MarketMuse update courtesy of ETF Trends’ Todd Shriber.
MarketMuse has been profiling the recent market turmoil found all across Europe but mainly Greece and Russia. After a difficult past six months, Russia’s ETF has recently been back on the rise.
Entering Tuesday, the Market Vectors Russia ETF (NYSEArca: RSX) sported a six-month loss of 35.2%, making it difficult to be bullish on Russian equities.
However, what is now a three-day rally for oil futures is compelling some traders to revisit RSX and the adventurous are even mulling positions in the Direxion Daily Russia Bull 3x Shares (NYSE: RUSL), the triple-leveraged equivalent to RSX. RSX is the oldest, largest and most heavily traded Russia listed in the U.S.
Over the past five days, the United States Brent Oil Fund (NYSEArca: BNO) is up more than 14%, which is important because Russia, the largest non-OPEC producer in the world, prices its oil in Brent terms, the global benchmark. RSX and RUSL have responded with arguably tepid five-day gains of 1.6% and 4.3%, respectively.
Still, traders with temerity might want to give RUSL a look because there are signs of capitulation among RSX bears.

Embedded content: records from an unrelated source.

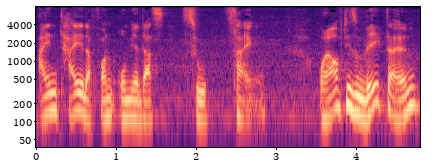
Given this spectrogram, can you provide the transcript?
ein Teil davon, um ihr das zu zeigen. Und auf diesem Weg dahin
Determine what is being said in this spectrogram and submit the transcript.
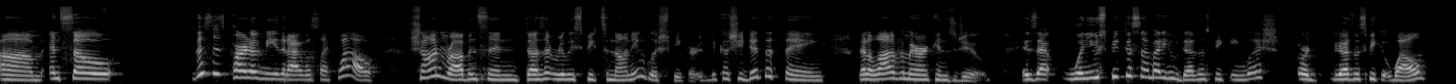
Um, and so this is part of me that I was like, wow, Shaun Robinson doesn't really speak to non English speakers because she did the thing that a lot of Americans do is that when you speak to somebody who doesn't speak English or doesn't speak it well,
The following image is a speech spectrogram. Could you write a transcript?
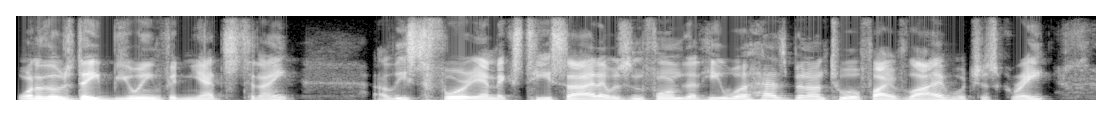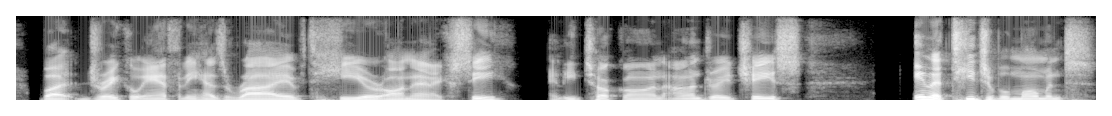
one of those debuting vignettes tonight, at least for NXT side. I was informed that he has been on 205 Live, which is great. But Draco Anthony has arrived here on NXT, and he took on Andre Chase in a teachable moment.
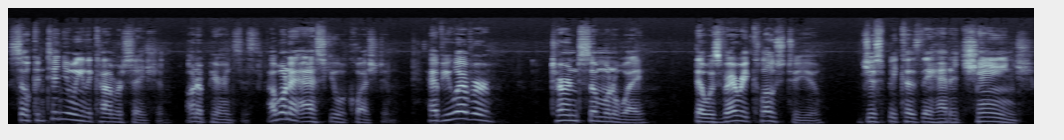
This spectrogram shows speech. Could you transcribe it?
So, continuing the conversation on appearances, I want to ask you a question. Have you ever turned someone away that was very close to you just because they had a change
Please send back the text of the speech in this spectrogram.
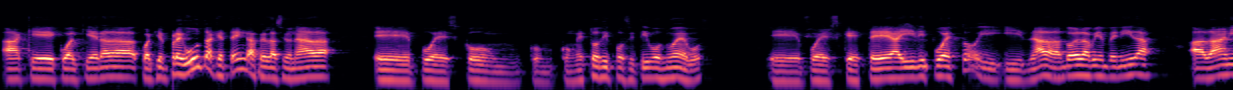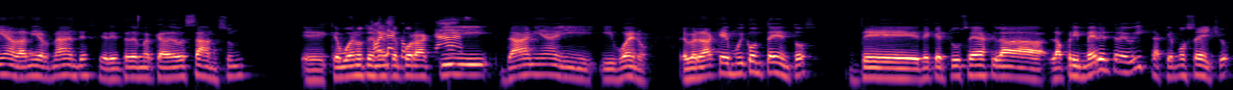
a que cualquiera, cualquier pregunta que tenga relacionada eh, pues con, estos dispositivos nuevos, eh, pues que esté ahí dispuesto y, nada, dándole la bienvenida a Dani, a Dani Hernández, gerente de mercadeo de Samsung. Eh, qué bueno tenerte por aquí, Dania, y, bueno, de verdad que muy contentos de, que tú seas la, primera entrevista que hemos hecho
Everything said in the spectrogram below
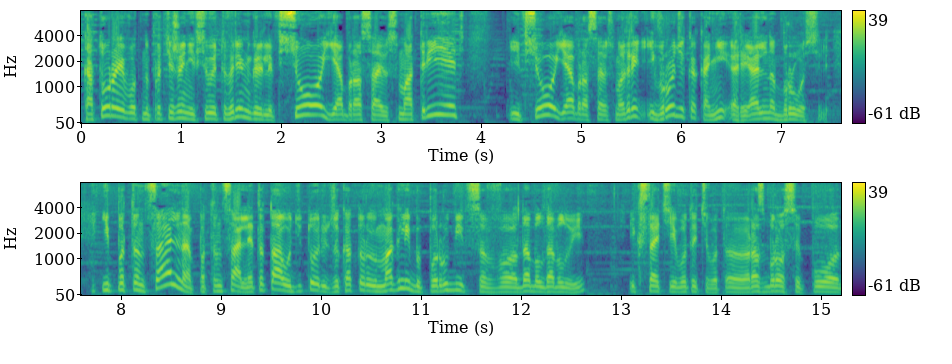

“The RSX, country ETF for Russia, seen below on the daily timeframe, shows a consolidation pattern which has morphed into a sideway channel. Bears have thus far failed to crack it lower, perhaps blinded by love for a crash in crude and failing to recognize the temporary bottoming signs in place for energy and energy stocks. Thus, RUSL is on my radar as a levered long play, especially if RSX holds over $15.30 today,” according to Chessnwine of Market Chess.
Lunch with Russia ETFs, in particular RUSL, is far from free. RSX has a three-year standard deviation of 27.2%. Said another way, RSX has been 1,200 basis points more volatile than the MSCI Emerging Markets Index over the past three years.
Additionally, oil prices will likely determine the near-term fate of RSX and RUSL. After all, no non-OPEC is as heavily dependent on oil as a driver of government revenue as Russia is. Nearly half of Russia’s government receipts come by way of oil exports.
Of course, there is the valuation argument, a familiar refrain of Russia bulls in recent years. Indeed, Russian stocks are down right cheap. At a forward P/E of four, the MSCI Russia Index trades at less than half valuation of the MSCI Emerging Markets Index and about a quarter of the valuation of the S&P 500.
There is another interesting point in favor of RUSL: Investors’ tendency to be wrong with leveraged ETFs. RUSL has seen outflows of over $21 million over the past month,according to Direxion data.
There is validity in going against the crowd with leveraged ETFs. Consider this: From about Aug. 20, 2014 to Sept. 23, the Direxion Daily Gold Miners Bear 3X Shares (NYSEArca: DUST) lost $185.3 million in assets but surged 55% over that period.